### PROBLEM
With the images excluded, set down every line of the listing below exactly.

╭──

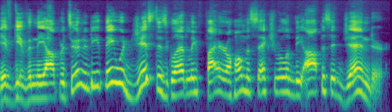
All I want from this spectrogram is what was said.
If given the opportunity, they would just as gladly fire a homosexual of the opposite gender.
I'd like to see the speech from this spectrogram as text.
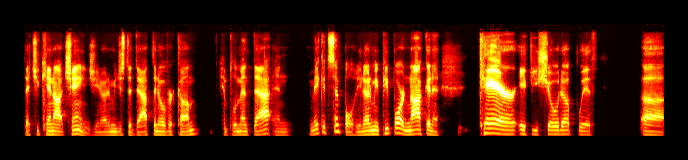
that you cannot change. You know what I mean? Just adapt and overcome, implement that and make it simple. You know what I mean? People are not going to care if you showed up with, uh,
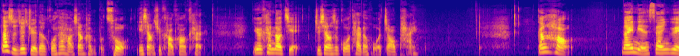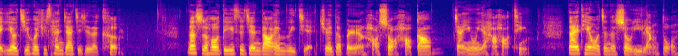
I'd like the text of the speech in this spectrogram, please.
那时就觉得国泰好像很不错，也想去考考看。因为看到姐就像是国泰的活招牌。刚好那一年三月也有机会去参加姐姐的课。那时候第一次见到 Emily 姐，觉得本人好瘦好高，讲英文也好好听。那一天我真的受益良多。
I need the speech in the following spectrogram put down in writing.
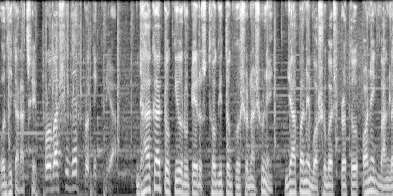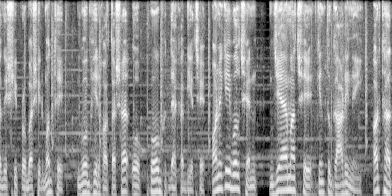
অধিকার আছে। প্রবাসীদের প্রতিক্রিয়া। ঢাকা টোকিও রুটের স্থগিত ঘোষণা শুনে জাপানে বসবাসরত অনেক বাংলাদেশি প্রবাসীর মধ্যে গভীর হতাশা ও ক্ষোভ দেখা দিয়েছে। অনেকেই বলছেন জ্যাম আছে কিন্তু গাড়ি নেই। অর্থাৎ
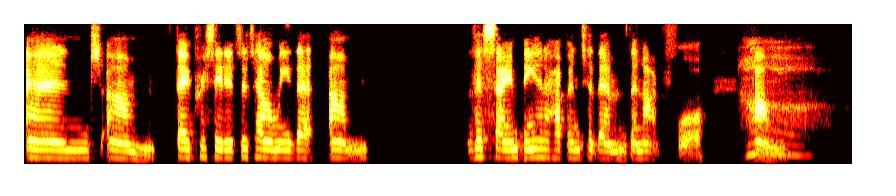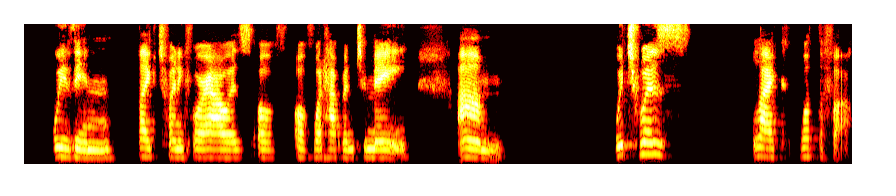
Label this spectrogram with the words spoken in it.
And um, they proceeded to tell me that um, the same thing had happened to them the night before um, within like 24 hours of, of what happened to me, um, which was like what the fuck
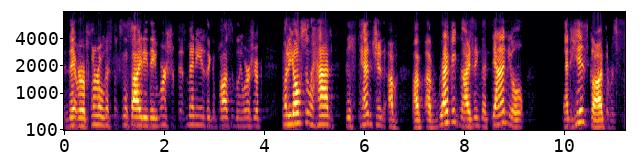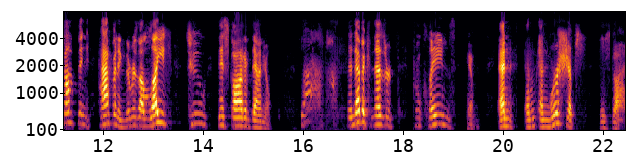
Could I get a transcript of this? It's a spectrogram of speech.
and they were a pluralistic society, they worshiped as many as they could possibly worship, but he also had this tension of, of, of recognizing that Daniel and his God, there was something happening. There was a life to this God of Daniel. And Nebuchadnezzar proclaims him and, and, and worships this God.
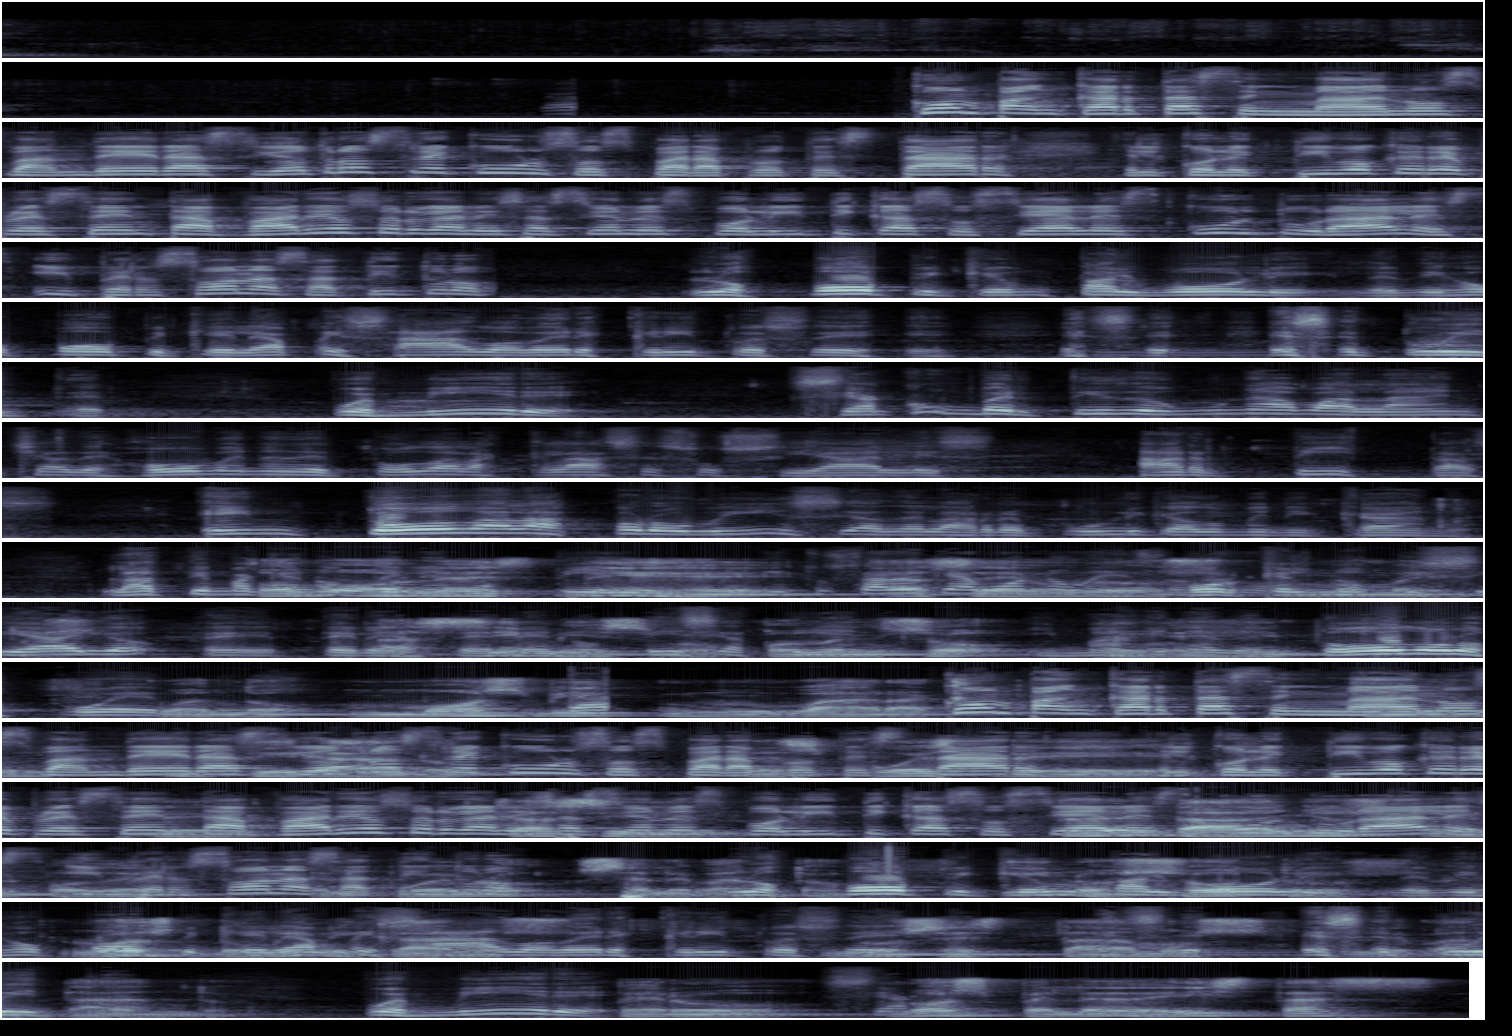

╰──

### FINISHED EXERCISE
All I want from this spectrogram is what was said.
If given the opportunity, they would just as gladly fire a homosexual of the opposite gender.
I'd like to see the speech from this spectrogram as text.
that you cannot change. You know what I mean? Just adapt and overcome, implement that and make it simple. You know what I mean? People are not going to care if you showed up with, uh,
I'd like the text of the speech in this spectrogram, please.
那时就觉得国泰好像很不错，也想去考考看。因为看到姐就像是国泰的活招牌。刚好那一年三月也有机会去参加姐姐的课。那时候第一次见到 Emily 姐，觉得本人好瘦好高，讲英文也好好听。那一天我真的受益良多。
I need the speech in the following spectrogram put down in writing.
অধিকার আছে। প্রবাসীদের প্রতিক্রিয়া। ঢাকা টোকিও রুটের স্থগিত ঘোষণা শুনে জাপানে বসবাসরত অনেক বাংলাদেশি প্রবাসীর মধ্যে গভীর হতাশা ও ক্ষোভ দেখা দিয়েছে। অনেকেই বলছেন জ্যাম আছে কিন্তু গাড়ি নেই। অর্থাৎ
Label this spectrogram with the words spoken in it.
And um, they proceeded to tell me that um, the same thing had happened to them the night before um, within like 24 hours of, of what happened to me, um, which was like what the fuck
Could I get a transcript of this? It's a spectrogram of speech.
and they were a pluralistic society, they worshiped as many as they could possibly worship, but he also had this tension of, of, of recognizing that Daniel and his God, there was something happening. There was a life to this God of Daniel. And Nebuchadnezzar proclaims him and, and, and worships this God.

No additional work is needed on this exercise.